In chapter 5 of Scott Mcloud’s book titled, “Living in Line” he discusses the significance line styles play in the visual of a comic. While visiting the MASC, I really enjoyed analyzing all of the ways Ray Collins utilized lines in his comic series named Cecil C. Addle.
The lines presented here are solid and bold, similar to that of Scott Mcloud’s illustrations in our textbook. I personally tend to find these solid and bold lines more pleasing to look at because they are clean and cartoon-like. In the second panel of this example, three small dashed lines are indicating that hearts or loving nature is coming from the female character.
In the second panel, short and crescent-shaped lines are made to represent anxious shivers coming from the male character while the same lines are coming from the female character in the third panel which represents excitement. The expressions on the character’s faces allow the viewer to make sense of the lines in apposing ways even though they are the same when it comes to design.
In chapter 6 of Scott Mcloud’s book titled, “Show and Tell” he went over the amazing ways image and text can complement another. While looking through The Amazing Spiderman comic by Stan Lee, I really loved the way this page conveyed the emotions this female character was feeling, however, the world bubbles provided an additional set of context that allowed a reader to see exactly what she was feeling and why.

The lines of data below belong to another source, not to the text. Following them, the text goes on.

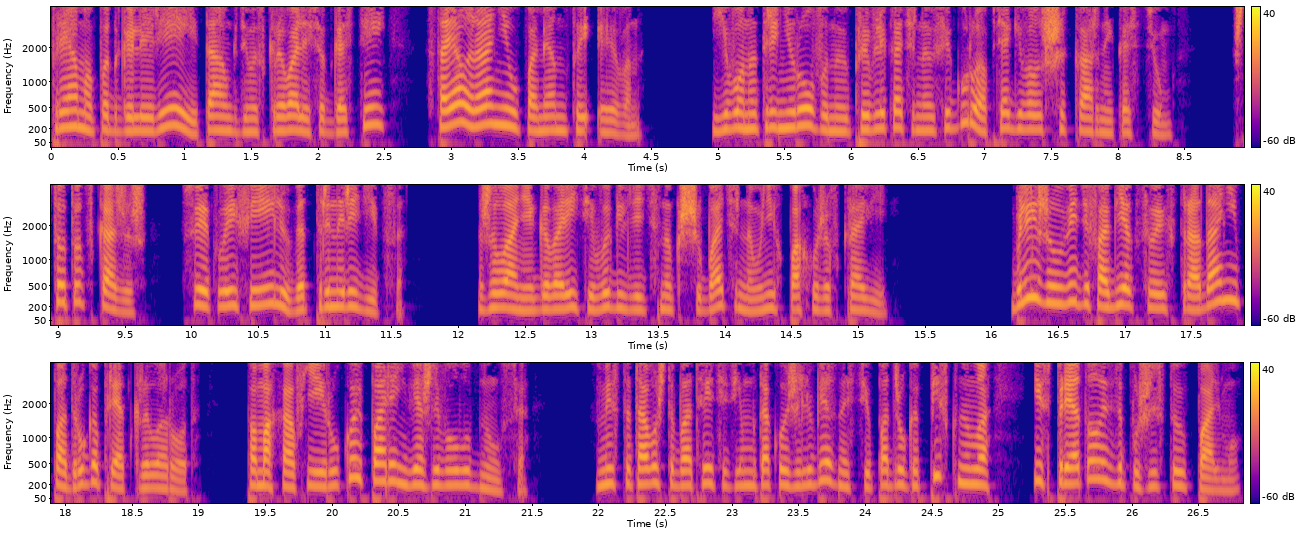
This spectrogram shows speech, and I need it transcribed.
Прямо под галереей, там, где мы скрывались от гостей, стоял ранее упомянутый Эван. Его натренированную привлекательную фигуру обтягивал шикарный костюм. Что тут скажешь, светлые феи любят принарядиться. Желание говорить и выглядеть сногсшибательно у них, похоже, в крови. Ближе увидев объект своих страданий, подруга приоткрыла рот. Помахав ей рукой, парень вежливо улыбнулся. Вместо того, чтобы ответить ему такой же любезностью, подруга пискнула и спряталась за пушистую пальму.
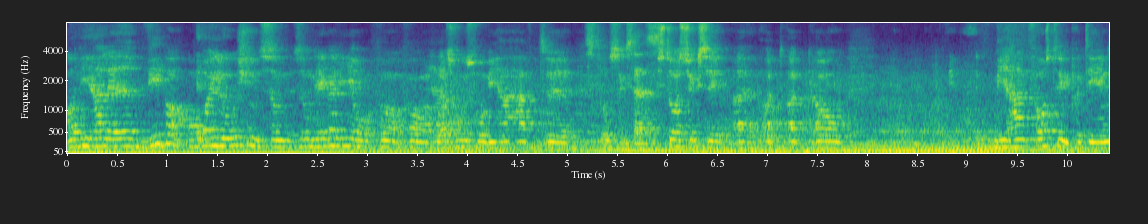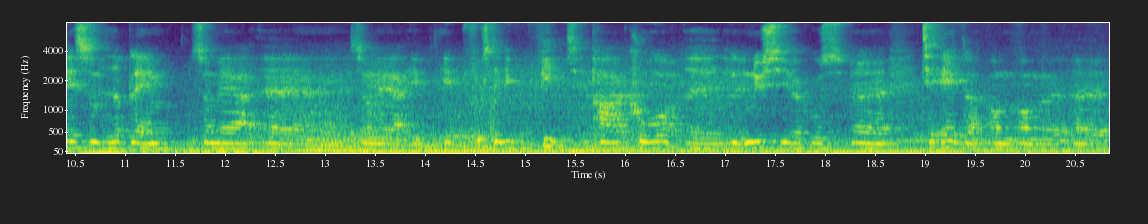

In the first panel, the female character is gazing out of a window in deep thought, as many dramatic thinking scenes have shown on many creative platforms before. The visual in the first panel sets an obvious tone, but I would have had no way of knowing that the character was contemplating running away because she wasn’t happy with her relationship dynamic. My imagination could have taken the image in a totally different direction. The word/thought bubble coming from the female character explained that she was upset at first and then by the end of the page, she is more hopeful.